Knitting has been called the “new yoga” for good reason. Known for its relaxing, meditative qualities, knitting is being used in hospitals, clinics, schools and even prisons to help counterbalance stress and lead healthier lives. Knitting’s repetitious movements theoretically can elicit the famous relaxation response in which heart rate and blood pressure fall, breathing slows and levels of stress hormones drop.
In his book “Knit for Health & Wellness“, Betsan Corkhill’s he talks about how knitting transforms our health and wellness. It rises above other self-help books by providing an accessible tool which gets you actively involved in your health and wellbeing and shows you how to do this any time, anywhere. It quite literally puts the power in your hands.
According to research, engaging in certain types of mentally stimulating acts like knitting “is associated with decreased risk of cognitive impairment.” Because knitting involves following and recognizing patterns, learning new stitches and using both hands and math, lending it the capacity to improve fine motor skills while also keeping the mind active and engaged.

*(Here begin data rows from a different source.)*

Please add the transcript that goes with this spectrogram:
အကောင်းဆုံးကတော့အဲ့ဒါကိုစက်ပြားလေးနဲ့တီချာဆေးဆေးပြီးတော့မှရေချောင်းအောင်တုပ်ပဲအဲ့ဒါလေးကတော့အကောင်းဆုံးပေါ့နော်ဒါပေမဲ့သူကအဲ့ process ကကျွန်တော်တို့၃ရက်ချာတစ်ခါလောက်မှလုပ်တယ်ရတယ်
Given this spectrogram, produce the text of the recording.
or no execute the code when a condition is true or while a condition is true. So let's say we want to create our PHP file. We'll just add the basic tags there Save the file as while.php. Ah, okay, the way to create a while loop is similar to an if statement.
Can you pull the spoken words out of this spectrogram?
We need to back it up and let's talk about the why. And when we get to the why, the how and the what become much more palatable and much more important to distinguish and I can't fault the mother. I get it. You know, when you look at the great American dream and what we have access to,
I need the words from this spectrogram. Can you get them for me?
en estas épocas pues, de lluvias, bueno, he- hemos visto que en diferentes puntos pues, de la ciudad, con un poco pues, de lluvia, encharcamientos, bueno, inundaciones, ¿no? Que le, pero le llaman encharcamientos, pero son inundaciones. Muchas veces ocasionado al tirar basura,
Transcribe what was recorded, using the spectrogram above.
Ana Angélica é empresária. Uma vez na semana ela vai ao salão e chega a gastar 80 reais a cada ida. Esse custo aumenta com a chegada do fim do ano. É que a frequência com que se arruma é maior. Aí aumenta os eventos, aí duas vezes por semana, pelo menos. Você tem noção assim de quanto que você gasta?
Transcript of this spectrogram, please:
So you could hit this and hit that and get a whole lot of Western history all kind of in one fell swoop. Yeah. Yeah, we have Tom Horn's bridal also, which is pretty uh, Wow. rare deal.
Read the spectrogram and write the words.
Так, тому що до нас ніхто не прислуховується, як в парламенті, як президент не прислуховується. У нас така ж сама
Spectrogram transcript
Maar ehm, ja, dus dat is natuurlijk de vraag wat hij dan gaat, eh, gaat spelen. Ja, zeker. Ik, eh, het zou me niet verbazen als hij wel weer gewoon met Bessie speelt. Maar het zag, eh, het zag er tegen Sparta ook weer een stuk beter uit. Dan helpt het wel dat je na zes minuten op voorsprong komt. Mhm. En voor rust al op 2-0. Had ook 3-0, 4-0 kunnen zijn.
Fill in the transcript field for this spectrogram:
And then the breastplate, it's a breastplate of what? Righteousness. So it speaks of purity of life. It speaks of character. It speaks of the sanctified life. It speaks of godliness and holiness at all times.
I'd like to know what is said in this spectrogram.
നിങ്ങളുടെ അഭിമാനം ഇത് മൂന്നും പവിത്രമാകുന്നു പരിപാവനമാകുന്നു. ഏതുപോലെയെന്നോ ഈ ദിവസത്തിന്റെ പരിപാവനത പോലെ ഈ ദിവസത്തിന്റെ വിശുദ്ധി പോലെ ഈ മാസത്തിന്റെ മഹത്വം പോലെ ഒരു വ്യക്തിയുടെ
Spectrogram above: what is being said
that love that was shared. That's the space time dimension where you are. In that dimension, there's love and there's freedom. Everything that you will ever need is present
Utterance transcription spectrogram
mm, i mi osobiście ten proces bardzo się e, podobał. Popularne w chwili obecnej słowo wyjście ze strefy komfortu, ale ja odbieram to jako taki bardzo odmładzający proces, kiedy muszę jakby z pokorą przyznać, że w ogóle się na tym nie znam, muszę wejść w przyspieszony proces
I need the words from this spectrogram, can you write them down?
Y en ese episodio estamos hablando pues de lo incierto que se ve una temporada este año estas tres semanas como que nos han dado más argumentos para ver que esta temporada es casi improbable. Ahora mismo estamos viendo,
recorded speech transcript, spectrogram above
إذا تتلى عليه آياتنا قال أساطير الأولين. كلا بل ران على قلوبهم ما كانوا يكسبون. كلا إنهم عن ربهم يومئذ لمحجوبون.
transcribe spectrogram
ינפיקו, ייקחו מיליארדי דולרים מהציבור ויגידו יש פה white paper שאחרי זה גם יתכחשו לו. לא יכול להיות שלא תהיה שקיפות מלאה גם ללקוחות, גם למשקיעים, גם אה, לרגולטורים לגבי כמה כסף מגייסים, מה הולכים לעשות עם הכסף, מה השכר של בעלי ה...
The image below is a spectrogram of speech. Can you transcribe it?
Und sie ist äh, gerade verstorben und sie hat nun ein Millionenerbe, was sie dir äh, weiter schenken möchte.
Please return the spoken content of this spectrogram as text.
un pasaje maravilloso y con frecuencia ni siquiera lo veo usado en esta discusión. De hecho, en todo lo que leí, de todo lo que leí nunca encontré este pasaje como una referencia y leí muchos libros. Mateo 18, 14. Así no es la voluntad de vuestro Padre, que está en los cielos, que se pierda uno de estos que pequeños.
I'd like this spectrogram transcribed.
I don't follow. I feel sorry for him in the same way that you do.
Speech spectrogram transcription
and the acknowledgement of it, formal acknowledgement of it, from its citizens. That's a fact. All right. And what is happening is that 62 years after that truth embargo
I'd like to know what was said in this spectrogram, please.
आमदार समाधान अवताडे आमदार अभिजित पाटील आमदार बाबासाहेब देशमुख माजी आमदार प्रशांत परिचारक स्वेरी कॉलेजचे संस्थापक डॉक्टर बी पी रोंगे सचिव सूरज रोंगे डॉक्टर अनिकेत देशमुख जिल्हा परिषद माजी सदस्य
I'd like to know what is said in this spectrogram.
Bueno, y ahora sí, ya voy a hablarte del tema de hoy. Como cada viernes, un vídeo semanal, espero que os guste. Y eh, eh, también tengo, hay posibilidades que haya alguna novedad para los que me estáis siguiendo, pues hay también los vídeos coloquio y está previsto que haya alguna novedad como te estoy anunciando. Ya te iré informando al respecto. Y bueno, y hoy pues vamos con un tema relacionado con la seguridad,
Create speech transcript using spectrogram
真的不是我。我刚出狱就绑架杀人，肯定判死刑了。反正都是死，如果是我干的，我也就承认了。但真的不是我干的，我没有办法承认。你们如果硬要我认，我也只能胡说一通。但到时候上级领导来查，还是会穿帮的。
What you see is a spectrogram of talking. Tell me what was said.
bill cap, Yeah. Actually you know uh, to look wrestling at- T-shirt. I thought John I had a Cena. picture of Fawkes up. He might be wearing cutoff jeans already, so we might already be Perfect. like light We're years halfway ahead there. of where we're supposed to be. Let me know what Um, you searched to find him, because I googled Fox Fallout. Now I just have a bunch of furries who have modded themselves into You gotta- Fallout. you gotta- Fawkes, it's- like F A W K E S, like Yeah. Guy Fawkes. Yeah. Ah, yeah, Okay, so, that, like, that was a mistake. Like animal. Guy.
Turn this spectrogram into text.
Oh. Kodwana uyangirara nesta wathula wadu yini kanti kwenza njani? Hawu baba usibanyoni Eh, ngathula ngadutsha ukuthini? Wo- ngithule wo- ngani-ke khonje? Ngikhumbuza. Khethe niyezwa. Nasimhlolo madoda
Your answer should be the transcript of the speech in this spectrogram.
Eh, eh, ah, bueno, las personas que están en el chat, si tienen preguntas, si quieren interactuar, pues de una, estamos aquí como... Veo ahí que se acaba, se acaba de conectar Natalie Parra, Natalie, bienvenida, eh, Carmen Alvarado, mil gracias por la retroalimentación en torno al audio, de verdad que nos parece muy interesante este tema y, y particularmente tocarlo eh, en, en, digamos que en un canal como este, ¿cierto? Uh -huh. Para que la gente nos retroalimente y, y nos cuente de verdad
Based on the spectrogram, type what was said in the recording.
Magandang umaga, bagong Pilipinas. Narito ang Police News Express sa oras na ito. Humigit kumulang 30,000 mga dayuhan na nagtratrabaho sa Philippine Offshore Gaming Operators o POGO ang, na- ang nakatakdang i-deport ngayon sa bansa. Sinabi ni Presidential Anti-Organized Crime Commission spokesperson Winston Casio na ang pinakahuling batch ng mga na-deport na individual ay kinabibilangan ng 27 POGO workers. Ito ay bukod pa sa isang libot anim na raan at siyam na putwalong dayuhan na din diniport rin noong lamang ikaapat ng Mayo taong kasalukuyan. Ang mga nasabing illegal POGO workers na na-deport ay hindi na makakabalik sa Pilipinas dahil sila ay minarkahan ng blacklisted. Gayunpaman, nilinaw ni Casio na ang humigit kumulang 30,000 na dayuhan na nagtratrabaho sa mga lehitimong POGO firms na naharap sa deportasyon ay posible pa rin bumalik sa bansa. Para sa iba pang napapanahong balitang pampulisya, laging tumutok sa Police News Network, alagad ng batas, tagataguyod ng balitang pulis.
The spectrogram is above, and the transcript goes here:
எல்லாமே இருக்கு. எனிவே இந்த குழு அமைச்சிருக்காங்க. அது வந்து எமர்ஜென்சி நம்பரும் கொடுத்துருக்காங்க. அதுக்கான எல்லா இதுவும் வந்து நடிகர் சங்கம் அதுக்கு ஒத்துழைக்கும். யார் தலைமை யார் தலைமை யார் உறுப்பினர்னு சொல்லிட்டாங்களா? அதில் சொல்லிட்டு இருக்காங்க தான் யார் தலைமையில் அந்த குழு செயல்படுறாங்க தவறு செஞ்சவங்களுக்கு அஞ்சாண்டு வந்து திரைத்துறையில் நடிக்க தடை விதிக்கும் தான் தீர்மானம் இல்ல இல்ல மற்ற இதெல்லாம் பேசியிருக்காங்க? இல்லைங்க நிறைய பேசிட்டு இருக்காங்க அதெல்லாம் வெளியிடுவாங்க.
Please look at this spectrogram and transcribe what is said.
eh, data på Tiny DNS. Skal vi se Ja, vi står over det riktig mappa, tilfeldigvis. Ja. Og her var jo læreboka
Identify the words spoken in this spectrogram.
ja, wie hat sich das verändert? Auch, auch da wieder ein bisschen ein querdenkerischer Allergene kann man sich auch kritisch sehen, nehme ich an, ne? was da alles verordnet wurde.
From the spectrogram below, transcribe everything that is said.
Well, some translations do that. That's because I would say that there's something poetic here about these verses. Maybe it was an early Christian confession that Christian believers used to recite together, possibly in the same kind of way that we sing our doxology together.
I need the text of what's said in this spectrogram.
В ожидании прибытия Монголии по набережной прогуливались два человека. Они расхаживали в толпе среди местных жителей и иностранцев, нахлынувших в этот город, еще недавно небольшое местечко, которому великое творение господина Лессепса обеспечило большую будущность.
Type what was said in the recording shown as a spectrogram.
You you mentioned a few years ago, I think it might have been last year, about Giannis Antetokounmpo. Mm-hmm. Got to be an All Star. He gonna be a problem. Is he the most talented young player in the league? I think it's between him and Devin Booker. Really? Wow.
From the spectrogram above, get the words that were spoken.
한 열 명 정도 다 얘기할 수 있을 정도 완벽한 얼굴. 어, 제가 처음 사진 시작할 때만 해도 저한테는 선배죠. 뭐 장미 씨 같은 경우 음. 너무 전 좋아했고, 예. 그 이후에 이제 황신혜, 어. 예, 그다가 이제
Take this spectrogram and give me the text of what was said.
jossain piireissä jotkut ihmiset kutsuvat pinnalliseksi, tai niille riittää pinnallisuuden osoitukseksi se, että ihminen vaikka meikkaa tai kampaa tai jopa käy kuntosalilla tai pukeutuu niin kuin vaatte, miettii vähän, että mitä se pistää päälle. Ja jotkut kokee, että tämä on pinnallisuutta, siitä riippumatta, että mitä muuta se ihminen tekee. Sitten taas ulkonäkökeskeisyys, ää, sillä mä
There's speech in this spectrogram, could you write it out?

The motion of moving your eyes from side to side may also be helpful in itself: as therapists who use Eye Movement Desensitisation and Reprocessing (EMDR) have found working with trauma victims around the world. Moving your eyes from side to side or rolling them around is a powerful yoga technique. According to Corkhill, some early research has shown that moving your eyes from side to side for 30 seconds every day can boost memory by 10%.
For many people with rheumatoid arthritis which is very isolating condition, knitting allows them to do something productive and calming. In Multiple Sclerosis, a disease that affects the central nervous system, following a knitting pattern is a mental exercise.
Free Knitting Resources on Kindle: